Ontario’s new cannabis market has retailers buzzing


It’s official: following through on a campaign promise, Ontario’s new Progressive Conservative government will be allowing private retailers to sell cannabis throughout the province. The rollout will see the government-run Ontario Cannabis Store (OCS) sell cannabis online only immediately after federal legalization on October 17, followed by hundreds of private brick-and-mortar stores that will be opening in spring of 2019.

The new framework is a radical shift in policy from the previous Liberal government, who planned to only sell cannabis in government-run OCS stores under the umbrella of the Liquor Control Board of Ontario. The new private retail system could see up to 500 retail licenses by next spring, a far larger number than the 40 government-run stores Wynne had promised and what critics called inadequate.
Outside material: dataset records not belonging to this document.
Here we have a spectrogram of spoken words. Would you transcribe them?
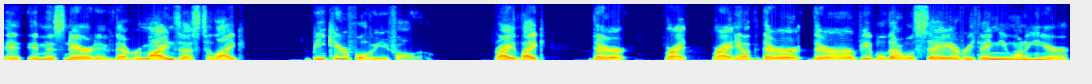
in, in, this narrative that reminds us to like be careful who you follow, right? Like there, right, right. You know, there there are people that will say everything you want to hear,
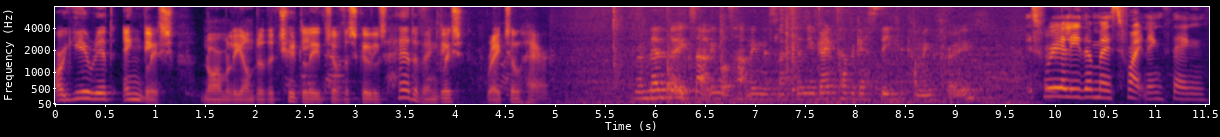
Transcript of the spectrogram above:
are Year 8 English, normally under the tutelage of the school's head of English, Rachel Hare. Remember exactly what's happening this lesson. You're going to have a guest speaker coming through. It's really the most frightening thing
Making the announcement after the markets closed on Monday, Attorney General Caroline Mulroney stressed that public safety is the province’s priority as it rolls out its new policy."We will be ready to put in place a safe, legal system for cannabis retail that will protect consumers," said the AG, "We will also be ready to undermine the illegal market and protect Ontario's roads.  Most importantly of all, we will be ready to protect our kids."

These new licensed retailers will operate under strict rules and guidelines, and will face stiff fines if they are found to violate any terms of the agreement. To help consumers know they are purchasing from a licensed retailer, the government will be issuing an Official Ontario Cannabis Retailer Seal. For those concerned about cannabis stores in their neighbourhood, there will be a retail “opt-out” clause available to municipalities which will prevent physical stores from opening within their boundaries. Queen’s Park will also be providing up to $40 million to local governments to help keep their communities safe.

Vic Fideli, Ontario’s Finance Minister, made it clear the government has no intention of getting involved in running brick and mortar stores. "Instead, we will work with private sector businesses to build a safe, reliable retail system that will divert sales away from the illegal market," he said.

You can bet Bay Street will be thrilled with the news, as a significant amount of investment is waiting to be untapped in the new private market system. It will be interesting to see how the markets react in the short and long term future as recreational cannabis becomes more mainstream overtime. Our expectation would be that as was the case with producers, the initial wave of retailers will be consolidated over time until only several large and dominant players (and perhaps a few boutiques) remain.

Provident will continue to follow developments in this sector and will provide our insights which you can now subscribe to and not miss out on any of our analysis.